‘‘The Circle’’, various artists (Dunedin Public Art Gallery)
Mention New Zealand women artists of the late 19th and early 20th centuries and thoughts will instantly turn to Frances Hodgkins. Yet Hodgkins was only the tip of a very large network of fine female kiwi artists working both within and outside the country.
‘‘The Circle’’, a joint exhibition between the Dunedin Public Art Gallery and the Hocken Collections, explores several of the notable names who were producing art at this time. While in some ways Hodgkins is a star of the show, it is the artists less known to the general public who are the great revelation.
The portraits and genre paintings of A. Lois White, Annie Elizabeth Kelly, Dorothy Kate Richmond, Grace Joel, and Grete Graetzer, and the sculpture of Margaret Butler are all exceptional.

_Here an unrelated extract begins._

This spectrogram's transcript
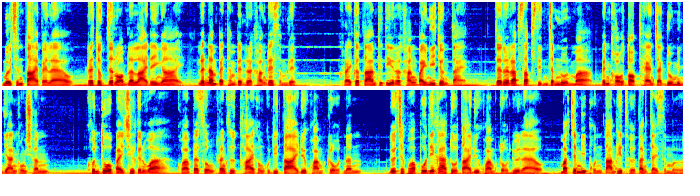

The friendships and camaraderie between the various artists has produced if not a specific school of art then at least surroundings in which cross-influence of ideas and styles has been allowed to flourish.
Tellingly, several of the paintings seem to have an undercurrent which belies the limits of what was and was not considered appropriate for young ladies to paint. Joel’s Reclining Nude in particular seems to glow with a subversive eroticism.
As always with the DPAG, the exhibition is comprehensively annotated, providing extensive information for visitors.
‘‘Opavivara!", Opavivara! (Dunedin Public Art Gallery)
Few indications of the scope of art displayed by the Dunedin Public Art Gallery are quite as strong as the short walk from ‘‘The Circle’’ to ‘‘Opavivara!’’.
Opavivara is a four-member collective of artists based in Rio de Janeiro. Their interactive installations are deliberately designed to maximise public participation, to create a shared experience which is fun and also reflects social issues. The collective regards the public as an integral element in their work, so much so that the list of materials used in each work includes ‘‘people’’.
Three works by the collective are on display. Rede Social is a large communal hammock adorned with rattles made from plastic bottle caps. Visitors to the gallery are invited to enter and crawl across the work, causing the rattles to sound, and relax and share time in the hammock’s artificial break from reality.
Sharing and community is also the theme of Paje Curumim; its group of communal tea stations encourage visitors to blend their own tea from the well-known and less well-known herbs available.
The third work on display, SeaSystem, reflects pointedly on the growing plastic pollution in our oceans with a subversive work which almost seems to celebrate the pollution with its bright carnival-like atmosphere.
"The Curate’s Egg", Robert P. West (Moray Gallery)
Robert P. West’s latest exhibition, ‘‘The Curate’s Egg’’, is a collection of works created by the artist over the last two years.
The works range in style, yet all fall within West’s distinctive form of abstraction, which alludes to paths taken and connections made.
Using media ranging from oil paint to Letraset, the artist has created a series of works which appears to look inwards towards the artist’s own subconscious. West has been remarkably coy about any meaning these particular works may have; his artist’s statement refers to the essential being of art not as an end in itself but as ‘‘a medium for the soul’’.
The works themselves are intriguing mind maps, featuring dotted pathways between various points of his cratered surfaces. Several of the works have been created on a form of very thick and rough card-like paper which has been repeatedly painted then sanded back to create a stone-like terrain.
This strong backdrop has then become the basis for the pathways and connected points which form the subject of the works.
The resulting images, while occasionally quixotic, are attractive and thought-provoking pieces which can be revisited repeatedly, revealing new nuances each time.